▶ **WHAT THE TASK REQUIRES**: Any picture in the data below should be skipped, while every line is repeated exactly.

▶ **RECORDS**:
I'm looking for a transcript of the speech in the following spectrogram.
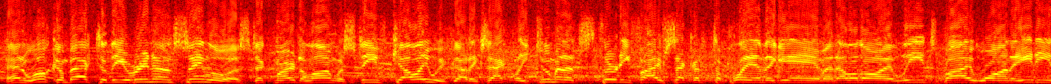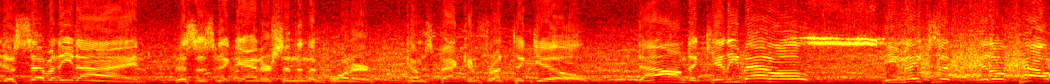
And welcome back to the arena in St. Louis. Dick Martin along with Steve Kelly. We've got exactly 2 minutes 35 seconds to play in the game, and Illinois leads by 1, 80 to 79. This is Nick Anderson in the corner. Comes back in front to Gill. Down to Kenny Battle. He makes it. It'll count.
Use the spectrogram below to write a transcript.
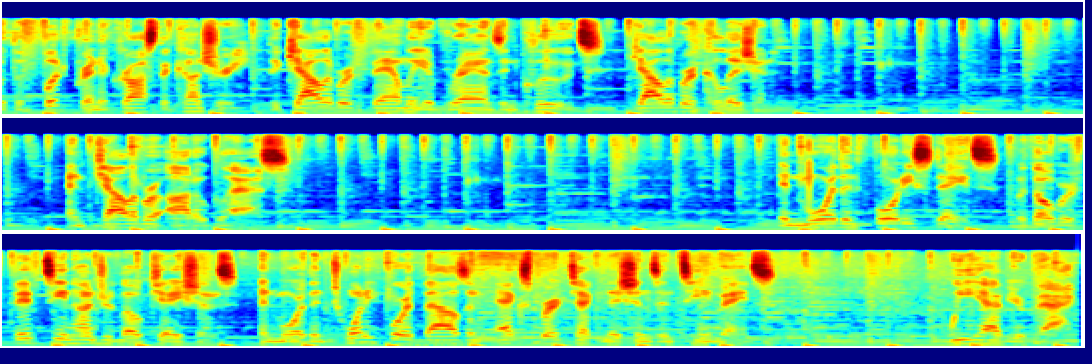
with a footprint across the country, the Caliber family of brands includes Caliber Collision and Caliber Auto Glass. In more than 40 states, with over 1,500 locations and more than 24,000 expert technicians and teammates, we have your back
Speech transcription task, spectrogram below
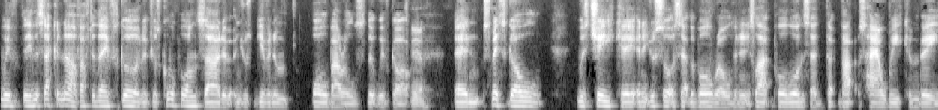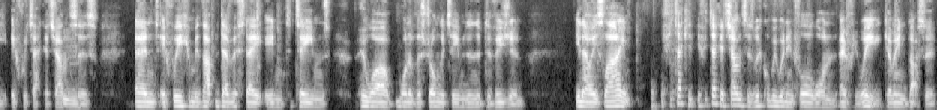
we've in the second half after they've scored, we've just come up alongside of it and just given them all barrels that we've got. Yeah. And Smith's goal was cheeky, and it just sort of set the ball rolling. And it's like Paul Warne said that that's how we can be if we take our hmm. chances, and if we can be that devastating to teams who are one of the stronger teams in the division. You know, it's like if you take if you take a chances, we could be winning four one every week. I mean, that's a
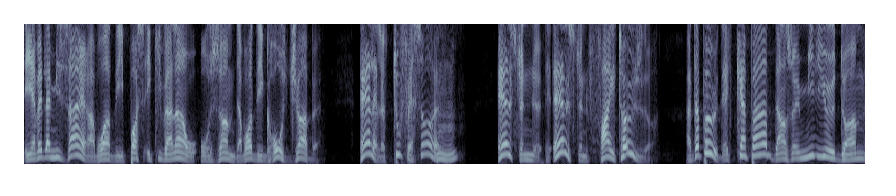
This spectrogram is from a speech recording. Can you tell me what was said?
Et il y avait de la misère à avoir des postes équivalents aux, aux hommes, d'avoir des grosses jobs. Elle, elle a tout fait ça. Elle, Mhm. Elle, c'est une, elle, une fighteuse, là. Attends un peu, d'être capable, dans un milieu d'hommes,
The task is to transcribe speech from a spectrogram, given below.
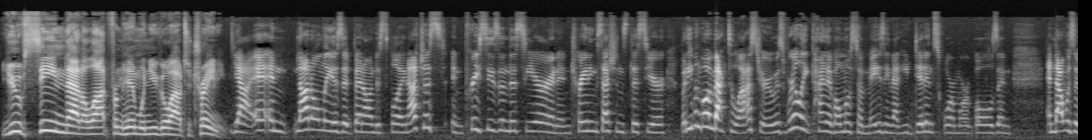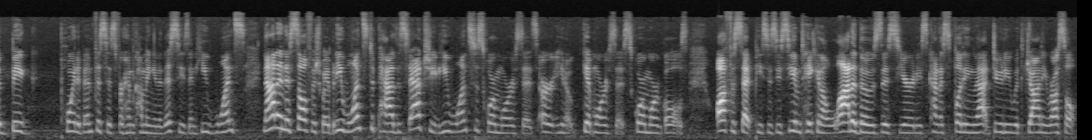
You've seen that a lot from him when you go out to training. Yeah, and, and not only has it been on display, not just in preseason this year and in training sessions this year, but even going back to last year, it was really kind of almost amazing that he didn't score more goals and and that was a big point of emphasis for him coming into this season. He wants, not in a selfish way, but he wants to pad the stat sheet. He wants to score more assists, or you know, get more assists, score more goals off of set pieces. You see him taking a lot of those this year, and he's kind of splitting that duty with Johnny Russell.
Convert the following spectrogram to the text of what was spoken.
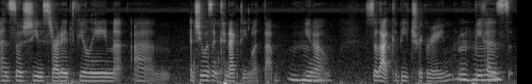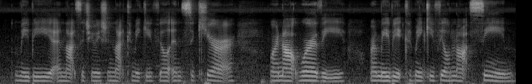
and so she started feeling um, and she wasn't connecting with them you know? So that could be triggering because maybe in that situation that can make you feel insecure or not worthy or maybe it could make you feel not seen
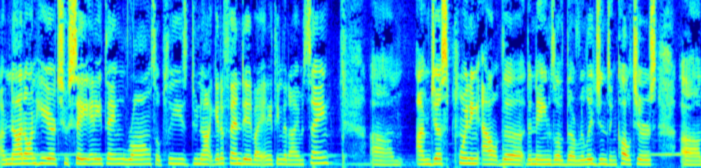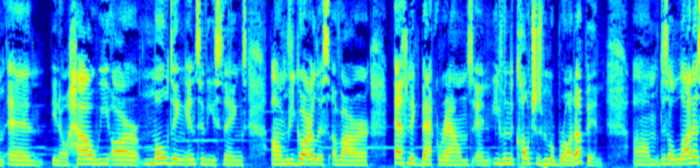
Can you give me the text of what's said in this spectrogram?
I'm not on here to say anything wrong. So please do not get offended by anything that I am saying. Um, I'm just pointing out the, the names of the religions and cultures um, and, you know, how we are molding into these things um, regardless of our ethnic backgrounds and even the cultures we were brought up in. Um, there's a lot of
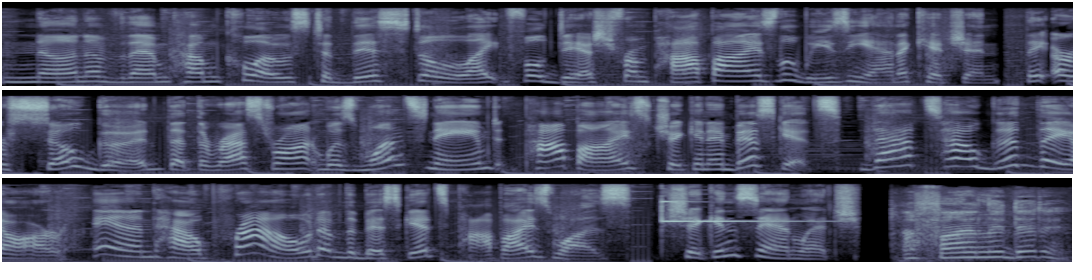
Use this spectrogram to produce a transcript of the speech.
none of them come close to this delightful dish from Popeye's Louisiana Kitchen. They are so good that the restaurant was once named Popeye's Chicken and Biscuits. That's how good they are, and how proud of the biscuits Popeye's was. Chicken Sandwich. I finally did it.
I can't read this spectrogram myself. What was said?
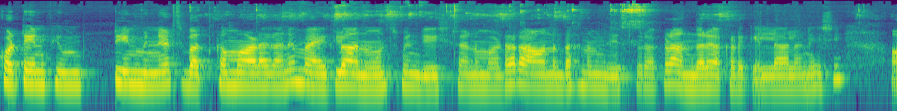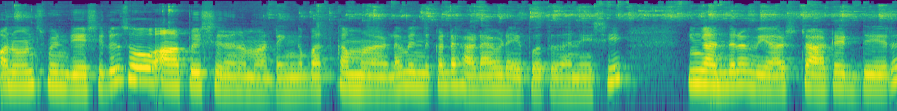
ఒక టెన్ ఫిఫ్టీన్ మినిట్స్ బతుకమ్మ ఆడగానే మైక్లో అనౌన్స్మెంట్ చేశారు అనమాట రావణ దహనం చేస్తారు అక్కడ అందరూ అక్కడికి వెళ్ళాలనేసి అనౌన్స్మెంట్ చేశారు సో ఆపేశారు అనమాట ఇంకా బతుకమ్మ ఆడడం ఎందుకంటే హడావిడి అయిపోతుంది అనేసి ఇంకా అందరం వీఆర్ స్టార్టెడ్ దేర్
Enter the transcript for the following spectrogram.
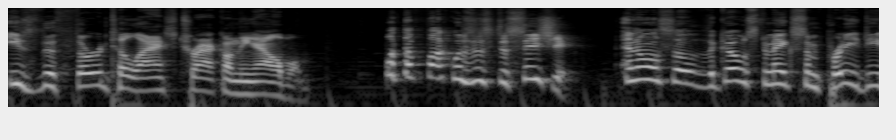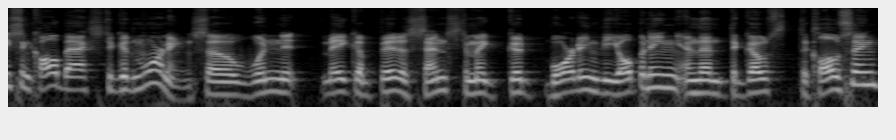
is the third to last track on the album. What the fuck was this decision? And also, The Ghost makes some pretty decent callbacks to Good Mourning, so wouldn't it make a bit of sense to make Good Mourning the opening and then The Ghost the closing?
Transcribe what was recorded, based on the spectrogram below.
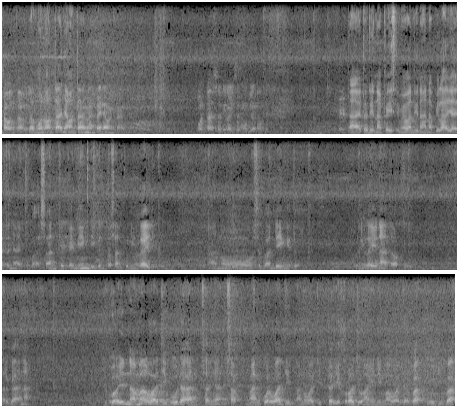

▶ **WRITTEN ANSWER**:
I'm looking for a transcript of the speech in the following spectrogram.
And welcome back to the arena in St. Louis. Dick Martin along with Steve Kelly. We've got exactly 2 minutes 35 seconds to play in the game, and Illinois leads by 1, 80 to 79. This is Nick Anderson in the corner. Comes back in front to Gill. Down to Kenny Battle. He makes it. It'll count.
Use the spectrogram below to write a transcript.
with a footprint across the country, the Caliber family of brands includes Caliber Collision and Caliber Auto Glass. In more than 40 states, with over 1,500 locations and more than 24,000 expert technicians and teammates, we have your back
Speech transcription task, spectrogram below
we've in the second half after they've scored, we've just come up alongside of it and just given them all barrels that we've got. Yeah. And Smith's goal was cheeky, and it just sort of set the ball rolling. And it's like Paul Warne said that that's how we can be if we take our hmm. chances, and if we can be that devastating to teams who are one of the stronger teams in the division. You know, it's like if you take if you take a chances, we could be winning four one every week. I mean, that's a
This spectrogram is from a speech recording. Can you tell me what was said?
Et il y avait de la misère à avoir des postes équivalents aux, aux hommes, d'avoir des grosses jobs. Elle, elle a tout fait ça. Elle, Mhm. Elle, c'est une, elle, une fighteuse, là. Attends un peu, d'être capable, dans un milieu d'hommes,
The task is to transcribe speech from a spectrogram, given below.
You've seen that a lot from him when you go out to training. Yeah, and, and not only has it been on display, not just in preseason this year and in training sessions this year, but even going back to last year, it was really kind of almost amazing that he didn't score more goals and and that was a big point of emphasis for him coming into this season. He wants, not in a selfish way, but he wants to pad the stat sheet. He wants to score more assists, or you know, get more assists, score more goals off of set pieces. You see him taking a lot of those this year, and he's kind of splitting that duty with Johnny Russell.
Convert the following spectrogram to the text of what was spoken.
and so she started feeling um, and she wasn't connecting with them you know? So that could be triggering because maybe in that situation that can make you feel insecure or not worthy or maybe it could make you feel not seen
Can you give me the text of what's said in this spectrogram?
I'm not on here to say anything wrong. So please do not get offended by anything that I am saying. Um, I'm just pointing out the, the names of the religions and cultures um, and, you know, how we are molding into these things um, regardless of our ethnic backgrounds and even the cultures we were brought up in. Um, there's a lot of
Use this spectrogram to produce a transcript of the speech.
none of them come close to this delightful dish from Popeye's Louisiana Kitchen. They are so good that the restaurant was once named Popeye's Chicken and Biscuits. That's how good they are, and how proud of the biscuits Popeye's was. Chicken Sandwich. I finally did it.
I can't read this spectrogram myself. What was said?
ఒక టెన్ ఫిఫ్టీన్ మినిట్స్ బతుకమ్మ ఆడగానే మైక్లో అనౌన్స్మెంట్ చేశారు అనమాట రావణ దహనం చేస్తారు అక్కడ అందరూ అక్కడికి వెళ్ళాలనేసి అనౌన్స్మెంట్ చేశారు సో ఆపేశారు అనమాట ఇంకా బతుకమ్మ ఆడడం ఎందుకంటే హడావిడి అయిపోతుంది అనేసి ఇంకా అందరం వీఆర్ స్టార్టెడ్ దేర్
Enter the transcript for the following spectrogram.
is the third to last track on the album. What the fuck was this decision? And also, The Ghost makes some pretty decent callbacks to Good Mourning, so wouldn't it make a bit of sense to make Good Mourning the opening and then The Ghost the closing?
Transcribe what was recorded, based on the spectrogram below.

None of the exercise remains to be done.